“Honestly, the market strength today is extremely robust, and we don’t really need anything to increase demand further or put more pressure on home prices, which is ultimately what more buyers, with a limited supply in the market, can drive.” – D.R. Horton (DHI) VP, Investor Relations Jessica Hansen

“What we’re seeing right now is the demand is a sustained and multiyear demand trend. It’s not a blip. It’s a strong upcycle. And in particular, for North America, you have the general consumer trend of investing in the home, people also going forward will spend more days at home. Just think about all these flexible work policies. People will spend more time at home, which ultimately drives higher investments in the home and accelerated use of appliance in the home. Couple that with the housing market in the U.S., which I think some people refer to as golden age of housing. Housing demand will not slow down in the next couple of years, if at all, will increase. So put that together, you will have multiyear strong consumer demand in the U.S.” – Whirlpool (WHR) CEO Marc Bitzer

Seeing some irrational behavior in land purchases
“…we’ve seen on a very limited basis some erratic behavior on the land front, where a builder has positioned themselves where they just don’t have adequate or even non-adequate supply of lots. They are buying out of desperation.
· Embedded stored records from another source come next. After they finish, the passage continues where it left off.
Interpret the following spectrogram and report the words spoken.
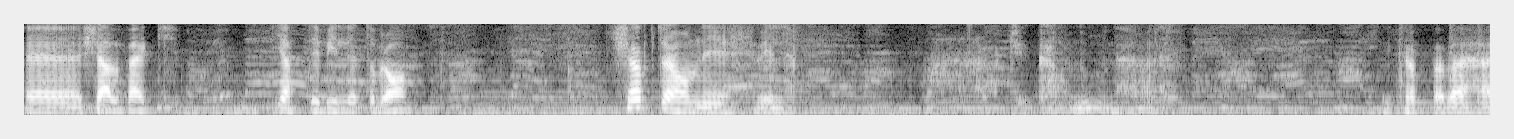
eh, shellpack jättebilligt och bra. Köp det om ni vill. Det vart ju kanon här. I Kopparberg här.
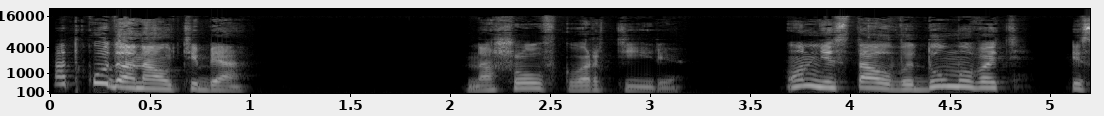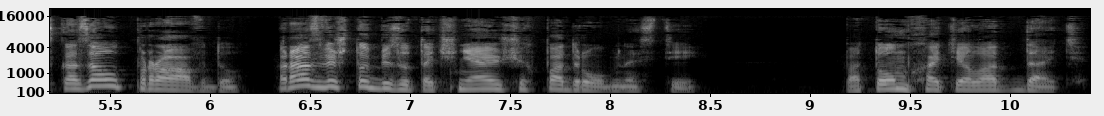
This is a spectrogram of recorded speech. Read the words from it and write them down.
Откуда она у тебя?» Нашел в квартире. Он не стал выдумывать и сказал правду, разве что без уточняющих подробностей. Потом хотел отдать,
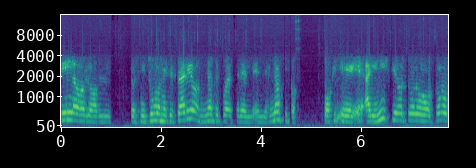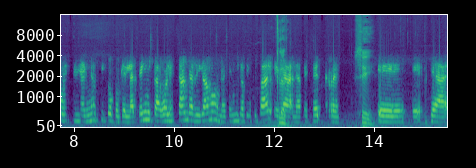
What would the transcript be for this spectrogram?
sin los insumos necesarios no se puede hacer el, diagnóstico. Eh, al inicio todo todo este diagnóstico, porque la técnica gol estándar, digamos, la técnica principal es la, la PCR. Sí. o sea,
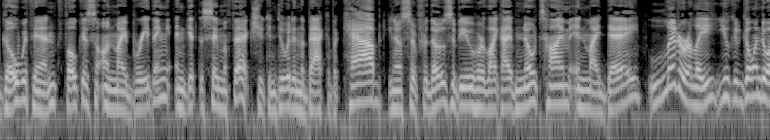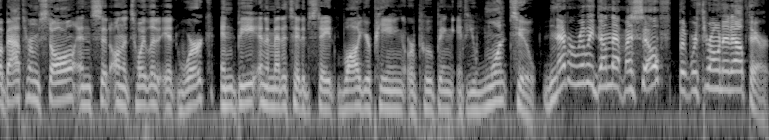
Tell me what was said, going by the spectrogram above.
go within, focus on my breathing, and get the same effects. You can do it in the back of a cab. You know, so for those of you who are like, I have no time in my day, literally, you could go into a bathroom stall and sit on a toilet at work and be in a meditative state while you're peeing or pooping if you want to. Never really done that myself but we're throwing it out there.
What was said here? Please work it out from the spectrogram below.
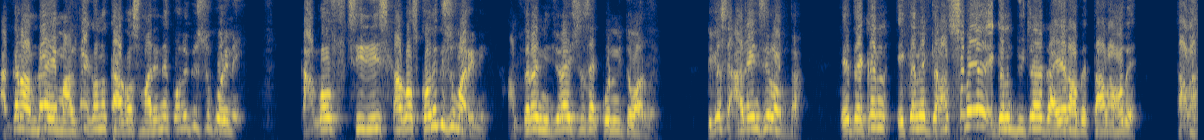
এখন আমরা এই মালটা এখনও কাগজ মারি না কোনো কিছু করি নাই কাগজ, সিরিজ, কাগজ কোনো কিছু মারিনি। আপনারা নিজেরা এসে চেক করে নিতে পারবেন। ঠিক আছে? আড়াই ইঞ্চি লদ্দা এ দেখেন, এখানে গ্লাস হবে, এখানে দুইটা ডায়ার হবে, তালা হবে, তালা।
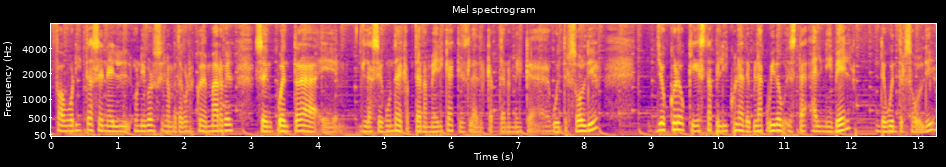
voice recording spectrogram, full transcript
favoritas en el universo cinematográfico de Marvel se encuentra em, la segunda de Capitán América, que es la de Capitán América Winter Soldier. Yo creo que esta película de Black Widow está al nivel de Winter Soldier.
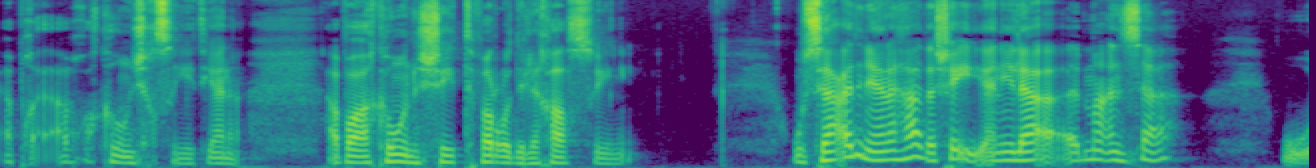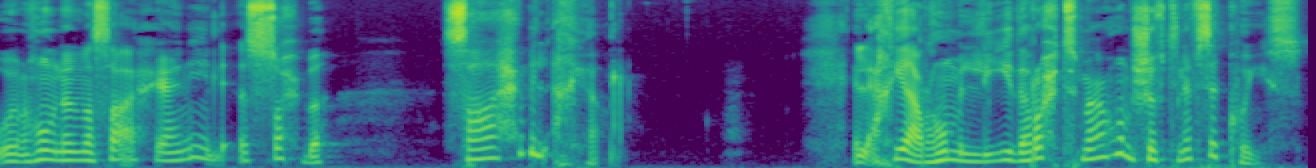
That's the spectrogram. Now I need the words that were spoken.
أبغى أبغى أكون شخصيتي أنا. أبغى أكون الشيء التفردي اللي خاص فيني. وساعدني أنا هذا شيء يعني لا ما أنساه. وهو من النصائح يعني الصحبة. صاحب الأخيار. الأخيار هم اللي إذا رحت معهم شفت نفسك كويس.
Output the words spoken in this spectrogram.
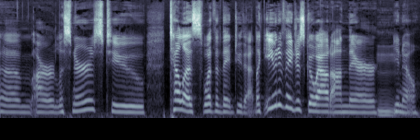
um, our listeners to tell us whether they do that. Like even if they just go out on their you know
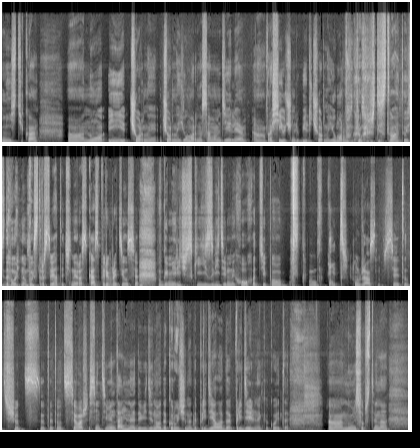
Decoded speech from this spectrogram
мистика, ну и черный, черный юмор. На самом деле а, в России очень любили черный юмор вокруг Рождества. То есть довольно быстро святочный рассказ превратился в гомерический язвительный хохот, типа ужасно. Все это, вот это вот все ваше сентиментальное доведено, докручено до предела, до предельной какой-то. А, ну и, собственно, а,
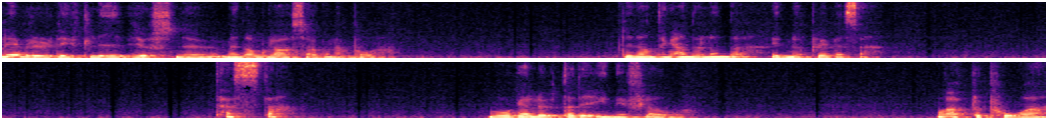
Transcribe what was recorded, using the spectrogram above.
Upplever du ditt liv just nu med de glasögonen på? Blir någonting annorlunda i din upplevelse? Testa. Våga luta dig in i flow. Och apropå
But it hasn’t been consistent across all the markets. And even with end [ph] markets where I have seen it, it’s not impactful to the overall land valuation.” – D.R. Horton (DHI) CEO David Auld

Nuggets of Wisdom

On the importance of owning the customer relationship

“I think when you effectively offer your products as the low-cost provider to somebody else who owns the relationship, you’ve just — you sold your soul to the devil. It’s the beginning of the end of your franchise in whatever space you’re playing. We need to own the customer relationship, and we need to deserve to own the customer relationship through an offering that doesn’t need to have fintech platform on the front end. It’s the alternative to that, right? And this is — you heard Jamie talk about this as well. If tech gets into the space and owns client relationships, then we become a commodity provider industry with 5,000 participants, it’s a disaster. You can’t default to that end game. You have to own the customer” – PNC Financial Services (PNC) CEO 


Full transcripts at Seeking Alpha, the Motley FoolCNBC and Others